The entries need to be copied exactly as they stand, images left out.
'''
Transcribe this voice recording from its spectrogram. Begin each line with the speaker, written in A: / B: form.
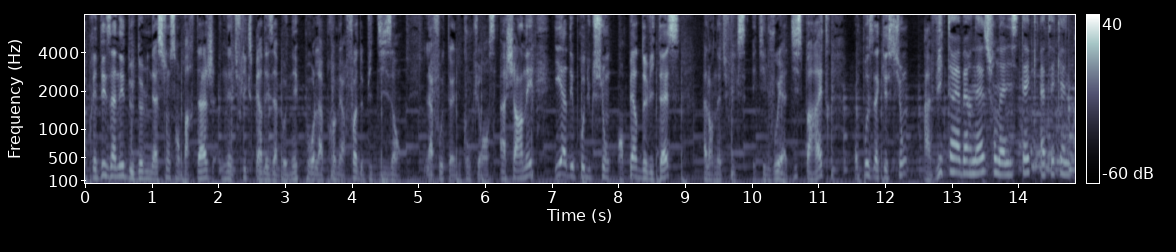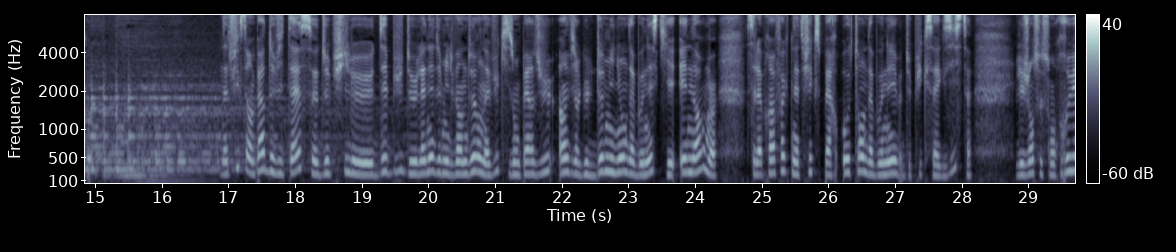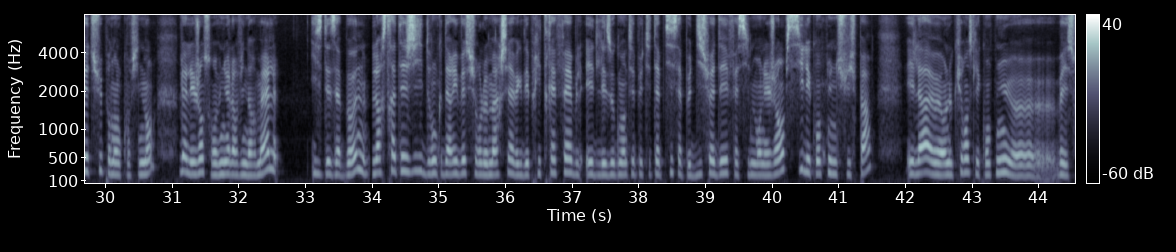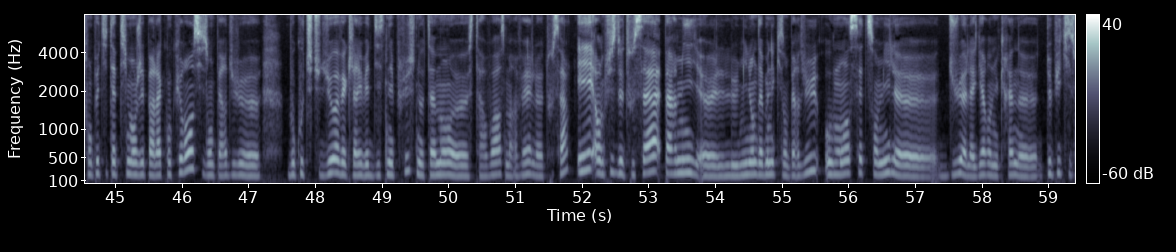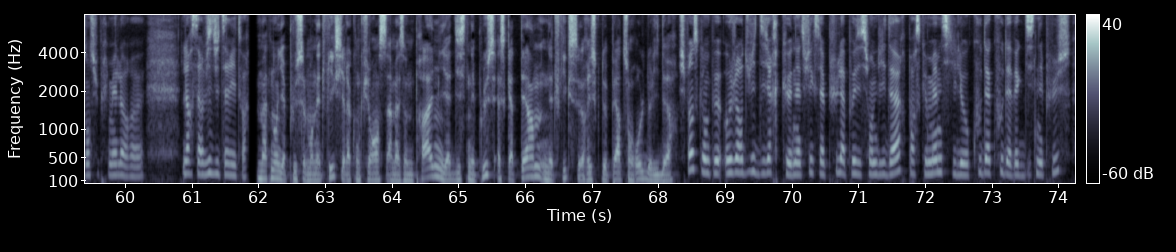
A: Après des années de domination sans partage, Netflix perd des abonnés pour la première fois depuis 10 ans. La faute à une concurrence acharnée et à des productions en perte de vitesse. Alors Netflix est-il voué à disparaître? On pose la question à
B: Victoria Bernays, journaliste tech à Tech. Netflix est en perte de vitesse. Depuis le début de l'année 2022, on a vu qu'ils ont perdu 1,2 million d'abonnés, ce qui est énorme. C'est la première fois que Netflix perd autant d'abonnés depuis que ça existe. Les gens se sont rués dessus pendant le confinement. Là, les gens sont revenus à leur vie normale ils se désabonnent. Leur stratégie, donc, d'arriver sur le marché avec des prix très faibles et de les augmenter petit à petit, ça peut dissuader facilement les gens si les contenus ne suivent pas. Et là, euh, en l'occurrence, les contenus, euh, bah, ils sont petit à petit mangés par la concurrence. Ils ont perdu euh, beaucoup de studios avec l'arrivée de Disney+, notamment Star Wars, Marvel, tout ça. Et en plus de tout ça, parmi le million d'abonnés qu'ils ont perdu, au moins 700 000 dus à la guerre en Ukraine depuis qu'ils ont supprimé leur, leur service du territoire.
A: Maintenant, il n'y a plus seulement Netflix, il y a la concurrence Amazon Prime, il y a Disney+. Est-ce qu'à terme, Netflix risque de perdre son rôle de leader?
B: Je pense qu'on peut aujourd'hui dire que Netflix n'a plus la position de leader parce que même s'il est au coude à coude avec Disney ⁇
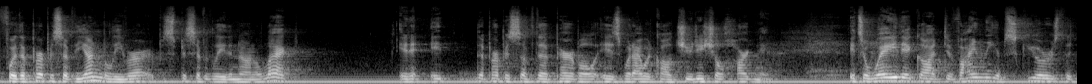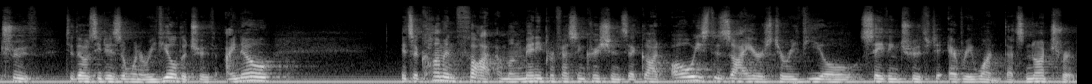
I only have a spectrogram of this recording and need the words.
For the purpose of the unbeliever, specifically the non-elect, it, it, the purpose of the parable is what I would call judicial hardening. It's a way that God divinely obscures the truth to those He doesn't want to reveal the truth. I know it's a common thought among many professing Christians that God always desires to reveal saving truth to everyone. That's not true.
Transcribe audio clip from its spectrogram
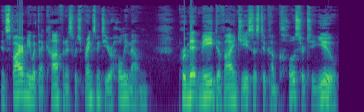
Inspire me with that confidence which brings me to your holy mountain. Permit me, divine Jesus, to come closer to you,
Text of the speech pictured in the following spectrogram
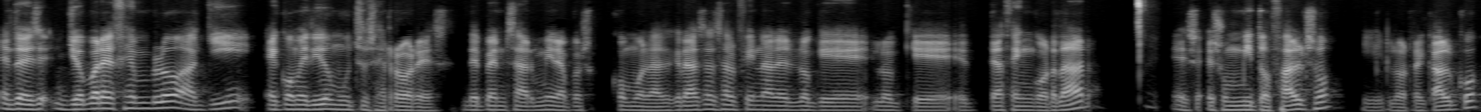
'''
▶ _Answer to this problem_:
Transcribe this voice recording from its spectrogram. Begin each line with the speaker, written in A: / B: form.
A: Après des années de domination sans partage, Netflix perd des abonnés pour la première fois depuis 10 ans. La faute à une concurrence acharnée et à des productions en perte de vitesse. Alors Netflix est-il voué à disparaître? On pose la question à
B: Victoria Bernays, journaliste tech à Tech. Netflix est en perte de vitesse. Depuis le début de l'année 2022, on a vu qu'ils ont perdu 1,2 million d'abonnés, ce qui est énorme. C'est la première fois que Netflix perd autant d'abonnés depuis que ça existe. Les gens se sont rués dessus pendant le confinement. Là, les gens sont revenus à leur vie normale ils se désabonnent. Leur stratégie, donc, d'arriver sur le marché avec des prix très faibles et de les augmenter petit à petit, ça peut dissuader facilement les gens si les contenus ne suivent pas. Et là, euh, en l'occurrence, les contenus, euh, bah, ils sont petit à petit mangés par la concurrence. Ils ont perdu euh, beaucoup de studios avec l'arrivée de Disney+, notamment Star Wars, Marvel, tout ça. Et en plus de tout ça, parmi le million d'abonnés qu'ils ont perdu, au moins 700 000 dus à la guerre en Ukraine depuis qu'ils ont supprimé leur, leur service du territoire.
A: Maintenant, il n'y a plus seulement Netflix, il y a la concurrence Amazon Prime, il y a Disney+. Est-ce qu'à terme, Netflix risque de perdre son rôle de leader?
B: Je pense qu'on peut aujourd'hui dire que Netflix n'a plus la position de leader parce que même s'il est au coude à coude avec Disney ⁇
I only have a spectrogram of this recording and need the words.
For the purpose of the unbeliever, specifically the non-elect, it, it, the purpose of the parable is what I would call judicial hardening. It's a way that God divinely obscures the truth to those He doesn't want to reveal the truth. I know it's a common thought among many professing Christians that God always desires to reveal saving truth to everyone. That's not true.
Transcribe audio clip from its spectrogram
Inspire me with that confidence which brings me to your holy mountain. Permit me, divine Jesus, to come closer to you,
Text of the speech pictured in the following spectrogram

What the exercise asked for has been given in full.